  • Partnering with the Canyon Johnson Urban Fund and Daniel Corporation to redevelop Southtown public housing as a commercial district and to build new homes for many of its displaced residents. (HABD later made plans for redevelopment of Southtown with input from Bayer Properties)
  • Renovating Rickwood Field and joining it by skywalk to an adjacent Negro Leagues Museum. (funding approved, but never the museum was later built adjacent to Regions Field in downtown's Parkside District. Rickwood received emergency repair funds from the city in 2017.)
  • Auctioning off vacant properties owned by city. (partially realized later under the Birmingham Land Bank Authority)
  • Constructing 200 new 2- and 3-bedroom homes on vacant property in Titusville and Collegeville. (Renew Birmingham project approved)
  • Asking Jefferson County to transfer ownership of Cooper Green Mercy Hospital to the city. (not realized)
  • Halting funding for Operation New Birmingham and suggesting it merge with the Birmingham Regional Chamber of Commerce, the Metropolitan Development Board and Region 2020. (realized with the creation of REV Birmingham, though funding continues)
  • Giving netbook PCs to City Council members, pre-loaded with budget information and other documents.
  • Lowering sales tax on automobile sales.
  • Illuminating city landmarks with pink lights for national breast cancer awareness month. (realized October 2009)
  • Issuing a blanket pardon to all convicted in Birmingham Municipal Court for non-violent protests during the Civil Rights Movement. (issued August 11, 2009)
  • Recommending that the City of Fairfield purchase the Flintridge Building as a replacement for Fairfield City Hall, and encircling the site with a monorail (2011)


  • Foreman, Paul (December 2, 1998) "Visions of VisionWorld, VisionDome". The Birmingham News
  • Bryant, Joseph D. (December 9, 2007) "Birmingham Mayor Larry Langford has gotten major projects under way in first month in office." The Birmingham News
  • Bryant, Joseph D. (December 4, 2007) "Birmingham City Council approves sales tax, business license fee increases." The Birmingham News
  • Wright, Barnett (April 23, 2006) "Langford's full of ideas, both big and small." The Birmingham News
  • Bryant, Joseph D. (September 21, 2007) "Idea man Langford a champion for change." The Birmingham News
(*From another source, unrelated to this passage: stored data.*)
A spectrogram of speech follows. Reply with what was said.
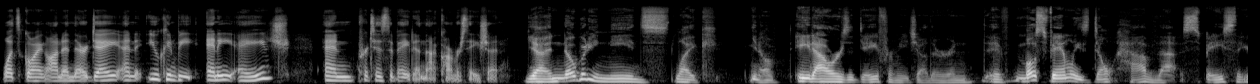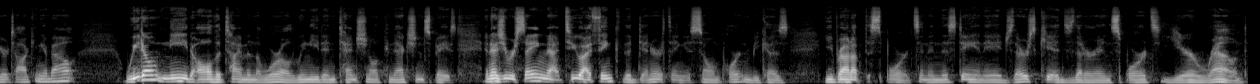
what's going on in their day and you can be any age and participate in that conversation yeah and nobody needs like you know, eight hours a day from each other. And if most families don't have that space that you're talking about, we don't need all the time in the world. We need intentional connection space. And as you were saying that too, I think the dinner thing is so important because you brought up the sports. And in this day and age, there's kids that are in sports year round.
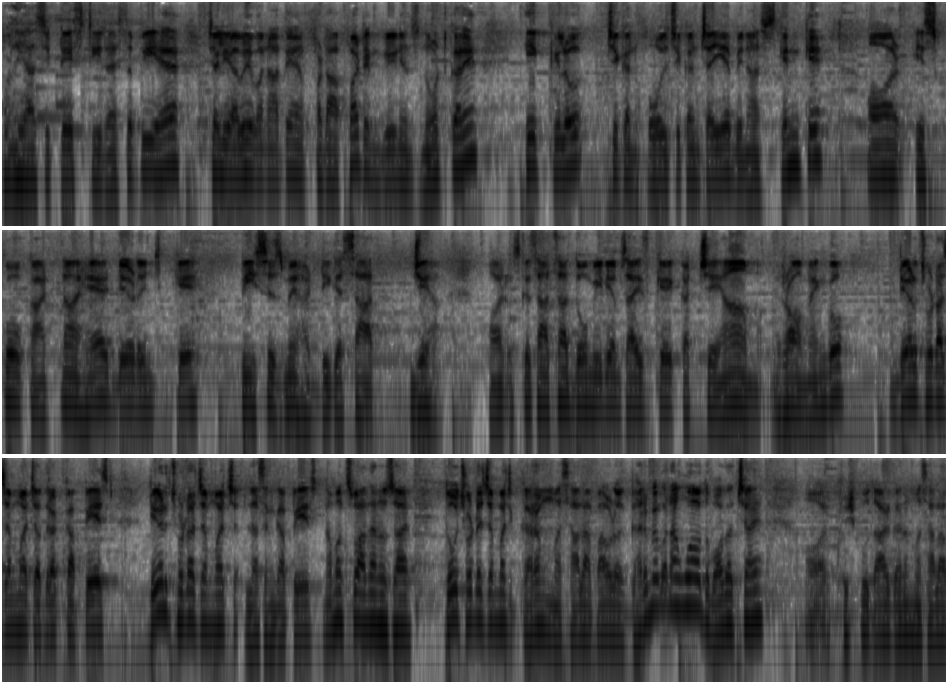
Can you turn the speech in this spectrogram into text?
बढ़िया सी टेस्टी रेसिपी है। चलिए अभी बनाते हैं, फटाफट इंग्रेडिएंट्स नोट करें। एक किलो चिकन होल चिकन चाहिए बिना स्किन के और इसको काटना है डेढ़ इंच के पीसेस में हड्डी के साथ। जी हाँ और उसके साथ साथ दो मीडियम साइज़ के कच्चे आम रॉ मैंगो डेढ़ छोटा चम्मच अदरक का पेस्ट डेढ़ छोटा चम्मच लहसुन का पेस्ट नमक स्वाद अनुसार, दो छोटे चम्मच गरम मसाला पाउडर घर में बना हुआ हो तो बहुत अच्छा है। और खुशबूदार गरम मसाला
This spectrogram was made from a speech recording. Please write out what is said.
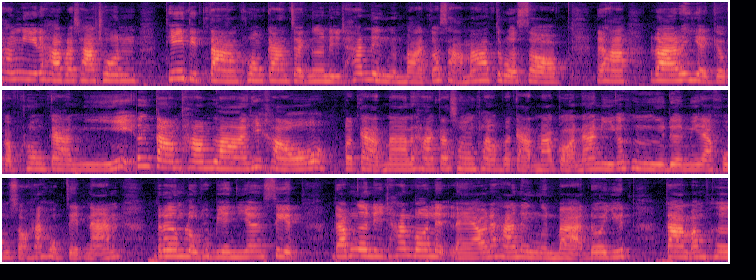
ทั้งนี้นะคะประชาชนที่ติดตามโครงการแจกเงินดิจิทัล10,000 บาท ก็สามารถตรวจสอบนะคะรายละเอียดเกี่ยวกับโครงการนี้ ซึ่งตามไทม์ไลน์ที่เขาประกาศมานะคะกระทรวงคลังประกาศมาก่อนหน้านี้ก็คือเดือนมีนาคม 2567 นั้น เริ่มลงทะเบียนยืนยันสิทธิ์ รับเงินดิจิทัลบอลเล็ตแล้วนะคะ10,000 บาท โดยยึดตามอำเภอ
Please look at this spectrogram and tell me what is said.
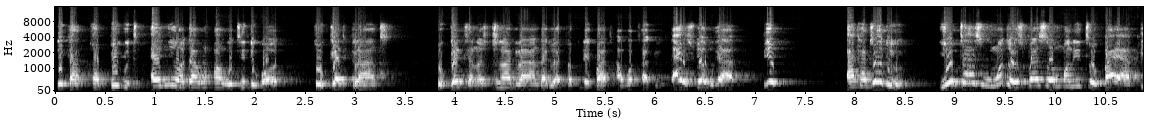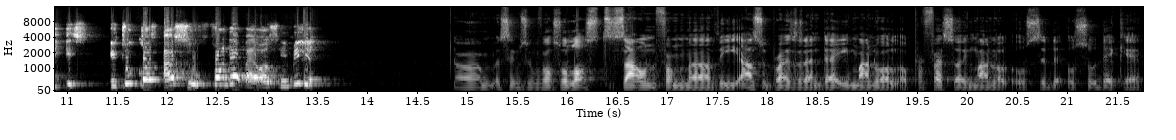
they can compete with any other one within the world to get grants, to get international grant that we are talking about, and what have you. That is where we are. Like I told you, UTAS will want to spend some money to buy a piece. It took us ASUU, funded by us in millions. Um, it seems we've also lost sound from uh, the ASUU president there, Emmanuel, or Professor Emmanuel Osodeke.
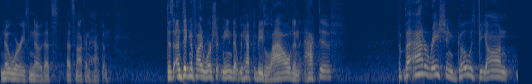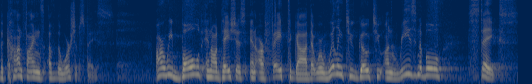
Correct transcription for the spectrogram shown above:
No worries, no, that's, that's not going to happen. Does undignified worship mean that we have to be loud and active? But, but adoration goes beyond the confines of the worship space. Are we bold and audacious in our faith to God that we're willing to go to unreasonable stakes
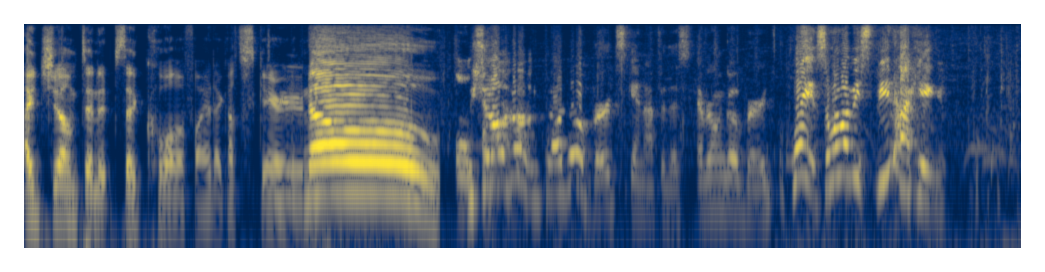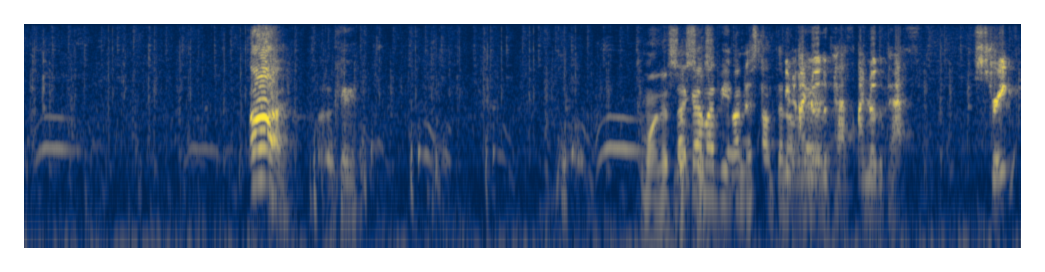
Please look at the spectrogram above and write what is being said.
I jumped and it said qualified. I got scared. No! Oh, We should oh all go. God. We should all go bird skin after this. Everyone go bird. Wait, someone might be speed hacking. Ah. Okay. Come on, this That is guy so- might be onto something. Wait, over I know there. the path. I know the path. Straight?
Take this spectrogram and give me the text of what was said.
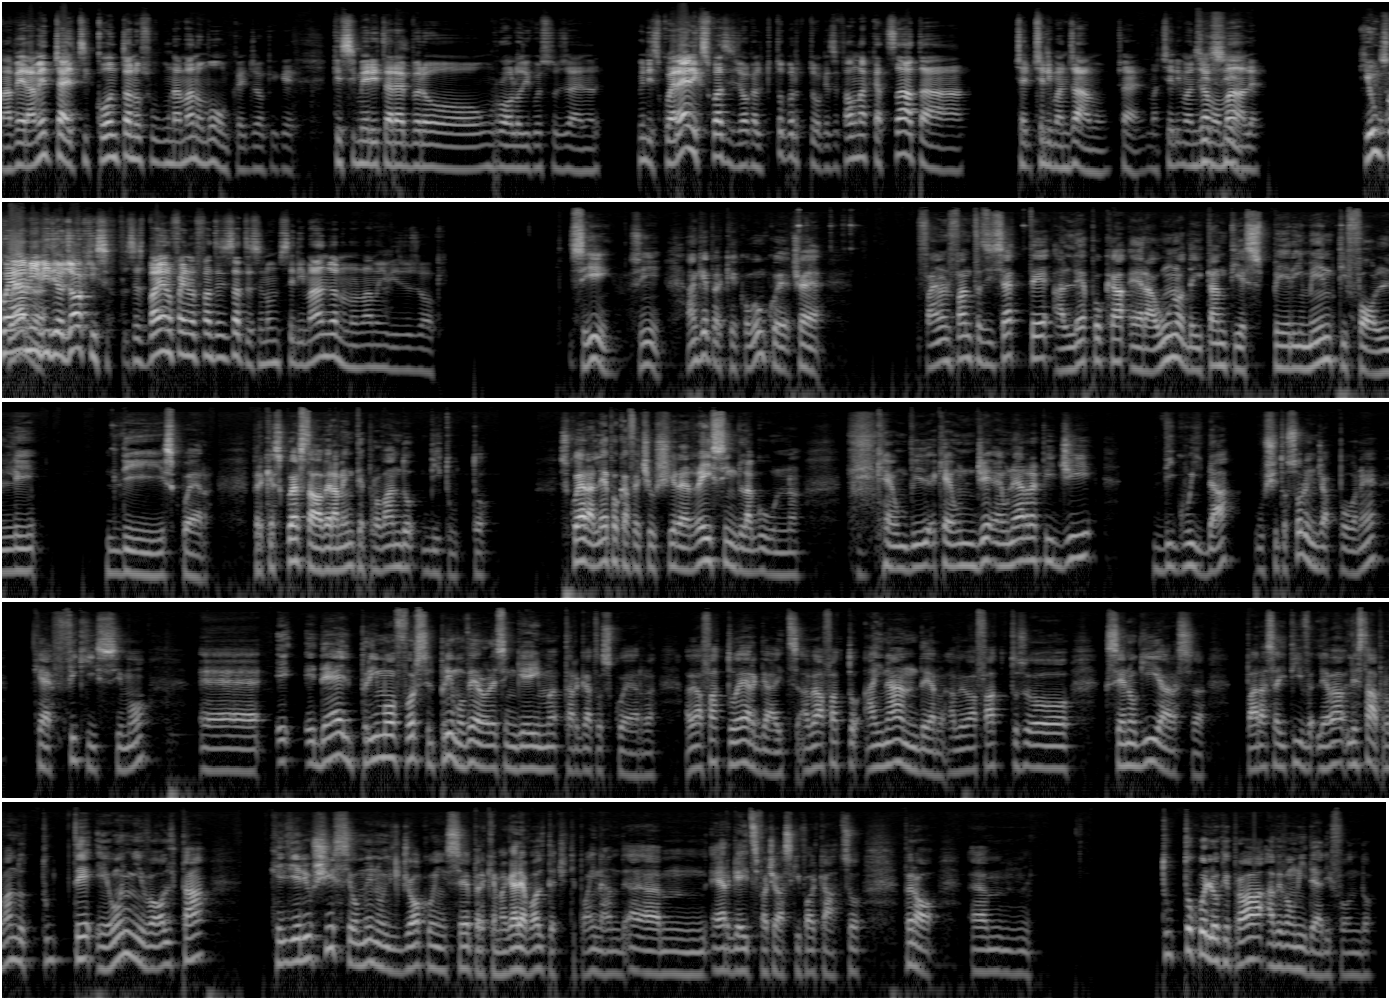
Ma veramente, cioè, si contano su una mano monca i giochi che, che si meriterebbero un ruolo di questo genere. Quindi Square Enix qua si gioca il tutto per tutto, che se fa una cazzata ce, ce li mangiamo. Cioè, ma ce li mangiamo Sì, sì. male. Chiunque Square- ami i videogiochi, se, se sbagliano Final Fantasy VII, se non se li mangiano, non ama i videogiochi. Sì, sì, anche perché comunque, cioè, Final Fantasy VII all'epoca era uno dei tanti esperimenti folli di Square, perché Square stava veramente provando di tutto. Square all'epoca fece uscire Racing Lagoon, che è un, che è un, è un RPG di guida, uscito solo in Giappone, che è fichissimo eh, ed è il primo, forse il primo vero racing game targato Square. Aveva fatto Airguides, aveva fatto Einander, aveva fatto Xenogears, Parasite Eve, le, aveva, le stava provando tutte e ogni volta che gli riuscisse o meno il gioco in sé, perché magari a volte c'è tipo Einander, um, Airgates faceva schifo al cazzo, però um, tutto quello che provava aveva un'idea di fondo.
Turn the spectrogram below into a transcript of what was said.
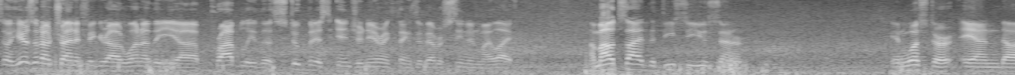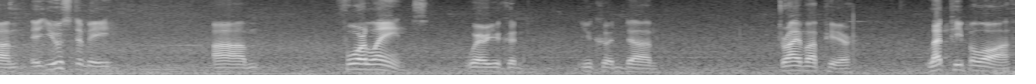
So here's what I'm trying to figure out. One of the uh, probably the stupidest engineering things I've ever seen in my life. I'm outside the DCU Center in Worcester, and um, it used to be um, four lanes where you could you could uh, drive up here, let people off,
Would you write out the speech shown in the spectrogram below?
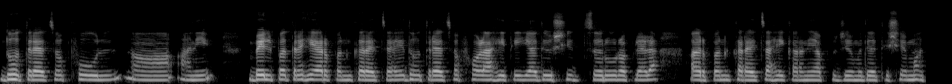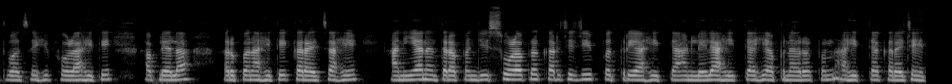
धोत्र्याचं फूल आणि बेलपत्र हे अर्पण करायचं आहे. धोत्र्याचं फळ आहे ते या दिवशी जरूर आपल्याला अर्पण करायचं आहे. कारण या पूजेमध्ये अतिशय महत्त्वाचं हे फळ आहे ते आपल्याला अर्पण आहे ते करायचं आहे. आणि यानंतर आपण जी सोळा प्रकारची जी पत्रे आहेत त्या आणलेल्या आहेत त्याही आपण पण आहेत त्या करायच्या आहेत.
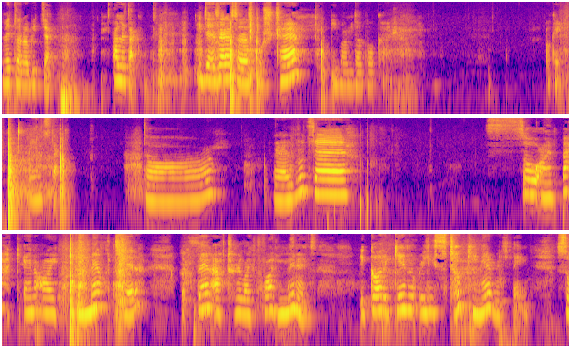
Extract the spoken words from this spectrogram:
wy to robicie. Ale tak, idę, zaraz to rozpuszczę i wam to pokażę. Ok, więc tak. So I'm back and I melted, but then after like five minutes, it got again really stuck in everything. So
  • Spencer, Thomas (December 2, 2008) "Birmingham Mayor Larry Langford full of contrasts." The Birmingham News
  • Koplowitz, Howard (January 10, 2019) "Larry Langford’s grand visions and furious flops in Birmingham, Jefferson County." The Birmingham News